Cispa Thrasher
Yay. GM finally caught up with Tesla. Now can you update my Volt software to allow me to keep it on as well?
Griffin
The Original Y2K Turbine Motorcycle featured this 15 years ago.
William Amos
Where's the touch-screen Blue-Tooth device interface?.....lol Soon I'm sure!
Wolf0579
"Streaming" video?!? Seriously??? C'Mon! It seems you really must "sex it up" for those with less than a normal intellect. Most of us would suffice it to say "live" video, although the term implies "live" as it is, say as opposed to a "still".
DaveWesely
The next improvement should be to replace the outside rear view mirror "wings" with view screens inside on the A pillar feeding from a camera positioned in the headlight area for better blindspot monitoring and aerodynamics.
John Banister
Maybe soon they can make it wider and replace the side mirrors as well.
sk8dad
Replace the windows (er and everything else) with HD displays, so that there are no blind spots anywhere. You can even see through your luggage, other passengers, and even your own body. Better than Wonder Woman's invisible jet. Your're disembodied eyeballs are just floating down the road. Parallel parking would certainly be easier. But seriously, while part of me welcomes this innovation, another part of me can't help but wonder if the momentum for ever increasingly complicated automobiles is just a metaphor for the unsustainable world economic model based on growth? Modern rear view mirrors are incredibly reliable in stark contrast to modern electronics. A single software glitch or a wayward transistor could render an entire automotive electronics package unusable--not to mention the prohibitively expensive cost of replacement. Notice I didn't say repair? Nobody repairs anything electronic anymore. $100 and a screw driver is all you need for a traditional mirror (if the extremely rare even ever occurs), but a faulty (or broken) HD display...um...I don't know, $2k-ish? As cars become ever more connected, how long before the first report of drivers getting advertisements or spam on their rear view mirrors? Remember there was a time (for those older than 20) when we thought our cell phones were impervious to viruses and spam? Well, when self-driving cars become mainstream,
Jeff Goldstein
Sounds like a good idea. I hope someone introduces a aftermarket kit for this. Now that aftermarket back up cameras are inexpensive I thought about installing one and modifying its installation so it would act as a rear view mirror.

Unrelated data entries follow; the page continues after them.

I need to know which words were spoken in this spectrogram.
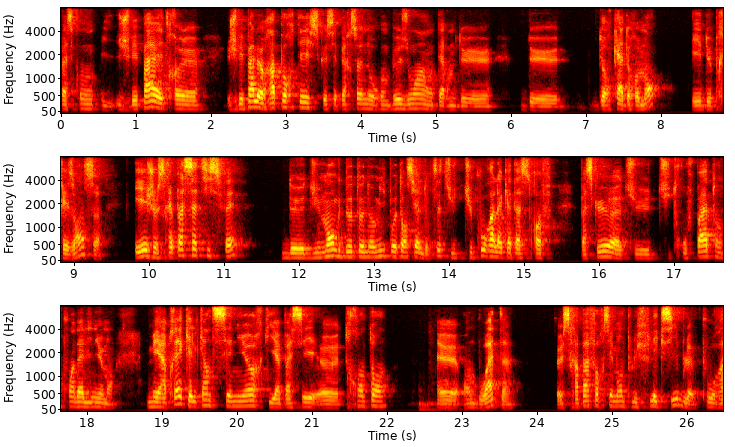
parce que je vais pas euh, vais pas leur apporter ce que ces personnes auront besoin en termes de, d'encadrement et de présence, et je ne serai pas satisfait de, du manque d'autonomie potentielle. Donc, tu, tu, cours à la catastrophe parce que euh, tu ne trouves pas ton point d'alignement. Mais après, quelqu'un de senior qui a passé 30 euh, ans en boîte, ne euh, sera pas forcément plus flexible pour,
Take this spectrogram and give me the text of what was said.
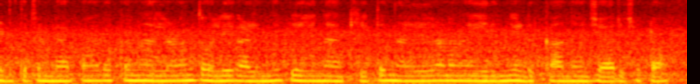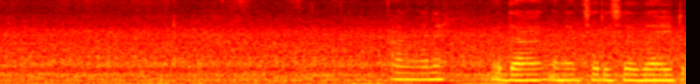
എടുത്തിട്ടുണ്ട്. അപ്പോൾ അതൊക്കെ നല്ലോണം തൊലി കളഞ്ഞ് ക്ലീൻ ആക്കിയിട്ട് നല്ലോണം എരിഞ്ഞെടുക്കാമെന്ന് വിചാരിച്ചു കേട്ടോ അങ്ങനെ ഇതാ അങ്ങനെ ചെറിയ ചെറുതായിട്ട്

Maybe I won't have to.
Slowburn
If I am going to have a video system I want to be able to see sideways from the very front and rear of the car.